Guys’ passion keeps Deol sharp and up to date

Abhinav Deol, MD, discusses how Karmanos Cancer Institute prepares interns for their first job and helps them deal with negative situations and deal with grief.

Abhinav Deol, MD, grew up in Punjab, India, and received his MBBS in 1999 from Government Medical College, Amritsar. After a relative died of head and neck cancer, he became interested in oncology, but as cancer is treated primarily with surgery in India, he decided to study medical oncology abroad.

“I haven’t seen many training methods in India, [so] I decided to pursue it in the United States,” he explained, adding that he “really liked the program… in Wayne State… because we got a chance… residing to work in [an] Cancer Center Designated by the National Cancer Institute.

His time at the institute deepened his desire to pursue a career in hematology/oncology, and he became a Karmanos Fellow in 2007 and joined Wayne State College in 2010. In 2018, he became the Director of the Karmanos Fellowship Program in Hematology and Oncology.

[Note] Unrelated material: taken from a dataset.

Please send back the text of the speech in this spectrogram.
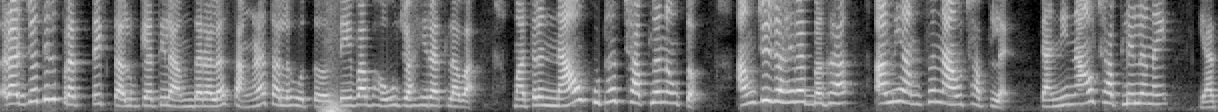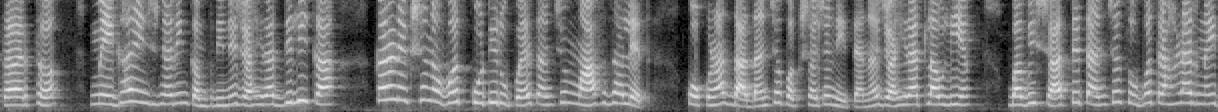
राज्यातील प्रत्येक तालुक्यातील आमदाराला सांगण्यात आलं होतं देवा भाऊ जाहिरात लावा. मात्र नाव कुठंच छापलं नव्हतं. आमची जाहिरात बघा आम्ही आमचं नाव छापलंय. त्यांनी नाव छापलेलं नाही. याचा अर्थ मेघा इंजिनिअरिंग कंपनीने जाहिरात दिली का? कारण एकशे नव्वद कोटी रुपये त्यांचे माफ झालेत. कोकणात दादांच्या पक्षाच्या नेत्यानं जाहिरात लावली आहे भविष्यात ते त्यांच्यासोबत राहणार नाहीत.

Teaching is his way of keeping his skills sharp and influencing the next generation of physicians.

“If you decide to be a teacher, you have to know your subjects,” he said. “This is what got me interested in…medical education, and being able to interact with very passionate people who are just starting out in this field. They are excited to learn more, and it makes me interested and able to keep up with every [new] Information … in … hematology and medical oncology. “

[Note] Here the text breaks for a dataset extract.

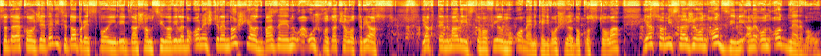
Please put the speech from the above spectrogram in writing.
sa to akože veľmi dobre spojili v našom synovi, lebo on ešte len došiel k bazénu a už ho začalo triasť. Jak ten malý z toho filmu Omen, keď vošiel do kostola. Ja som myslel, že on od zimy, ale on od nervov.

Deol sat with him Oncology fellows To discuss how Karmanos prepares interns for their first job and helps them deal with negative situations and deal with grief. But first, we talked a little bit about why he chose to stay at the institute after the residency.

He said, “I wanted to stay…in the heart of downtown Detroit, to offer clinical trials and innovative treatments for a variety of cancers, not just to patients…here, but…also…[to] People… are traveling… across the state for clinical trials. Having … innovative clinical trials, the ability to provide care to patients that I have had the most experience [with] Since I came to the United States, the [working with] The people I worked with during my training were the main reasons why I chose this place for the fellowship.”

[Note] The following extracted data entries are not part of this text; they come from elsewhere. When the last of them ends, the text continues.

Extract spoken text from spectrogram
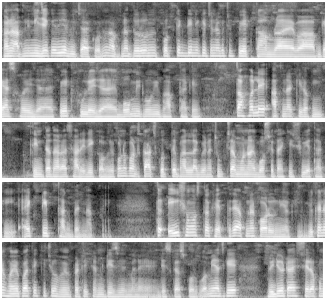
কারণ আপনি নিজেকে দিয়ে বিচার করুন, আপনার ধরুন প্রত্যেক দিনই কিছু না কিছু পেট কামড়ায় বা গ্যাস হয়ে যায়, পেট ফুলে যায়, বমি বমি ভাব থাকে, তাহলে আপনার কীরকম চিন্তাধারা শারীরিক হবে? কোনো কাজ করতে ভালো লাগবে না, চুপচাপ মনে হয় বসে থাকি, শুয়ে থাকি অ্যাক্টিভ থাকবেন না আপনি। তো এই সমস্ত ক্ষেত্রে আপনার করণীয় কী? যেখানে হোমিওপ্যাথিক কিছু হোমিওপ্যাথিক আমি ডিজিজ মানে ডিসকাস করব। আমি আজকে ভিডিওটা সেরকম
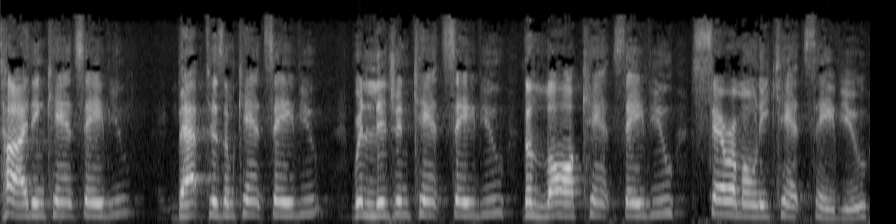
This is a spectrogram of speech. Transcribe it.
Tithing can't save you. Baptism can't save you. Religion can't save you. The law can't save you. Ceremony can't save you.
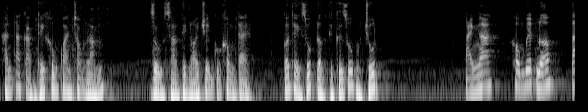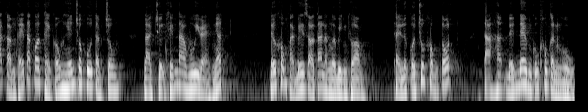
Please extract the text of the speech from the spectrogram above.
hắn ta cảm thấy không quan trọng lắm. Dù sao thì nói chuyện cũng không tệ Có thể giúp được thì cứ giúp một chút. Anh á Không biết nữa Ta cảm thấy ta có thể cống hiến cho khu tập trung Là chuyện khiến ta vui vẻ nhất. Nếu không phải bây giờ ta là người bình thường Thể lực có chút không tốt Ta hận đến đêm cũng không cần ngủ.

Oncology fellows: What do you want colleagues to take away from your program?

Diol: I hope fellows… get a solid clinical training. we…[have a] very powerful program [and]… world leaders in this field …[as] Part of our faculty. Also, Fellows are exposed to a lot of innovative clinical trials. We hope that … they have … a passion for research and … they can take that to the next level when they begin their clinical career.

How do you prepare them to look for that first job?

Over the past two years, we’ve realized that this is…[what] It lacks … academic medicine. We are all focused on learning the best… a method… a cure[ing] cancer. But…there are very few opportunities…for interns…to make sure…their CV is in order…that they get an enhanced research profile so that when they first apply for an academic job, they have…a background.. You have a chance at this job.

[O]ver the past two years [we] You have [had] A series we called “Work Talk”. [O]After a quarter…we focus…on clinical documentation with a view to…what is required from a billing standpoint. also [we focus] Ten… make[ing] Sure… their CV is well designed and… they can… come out for interviews in terms of their research background. We plan to include a session on financial literacy in the future.

What advice would you give to colleagues who have to deal with sexual harassment or unethical behavior?

Communication is the most important thing. We have multiple meetings with…interns…to make sure they don’t feel like it’s something they can’t ask someone in the department and always encourage them to reach out to me, our program coordinator, associate program director, any faculty or colleagues Others who feel comfortable talking to them. We will do everything we can to make sure…[problematic] The behavior is corrected immediately, and they don’t feel compelled to pay for bringing up the problem.

We have also recently…[put a] Square in colleagues office… [for] Anonymous complaints in case they notice anything they don’t feel comfortable bringing up on their own, so…[it] The program’s attention can be drawn. I have open channels of communication with the Cancer Center, with the Alumni Medical Education Office, so we can bring them in [issues] Through the chain of command to ensure that … colleagues should not be subjected to any kind of harassment.

Patients and oncologists can become very close during treatment that lasts for years. What do you tell colleagues about dealing with grief when a patient dies?

I think this is one of the most challenging parts of our field. What I find helps me deal with loss… is making sure that the patient and…[I] On the same page in terms of understanding that, whatever…the treatment,…there are certain things that are beyond our control. Most treatments do not have [a] 100% response rate. And as we learn more about why some patients respond…[and] Not responding…we can continue to improve…results.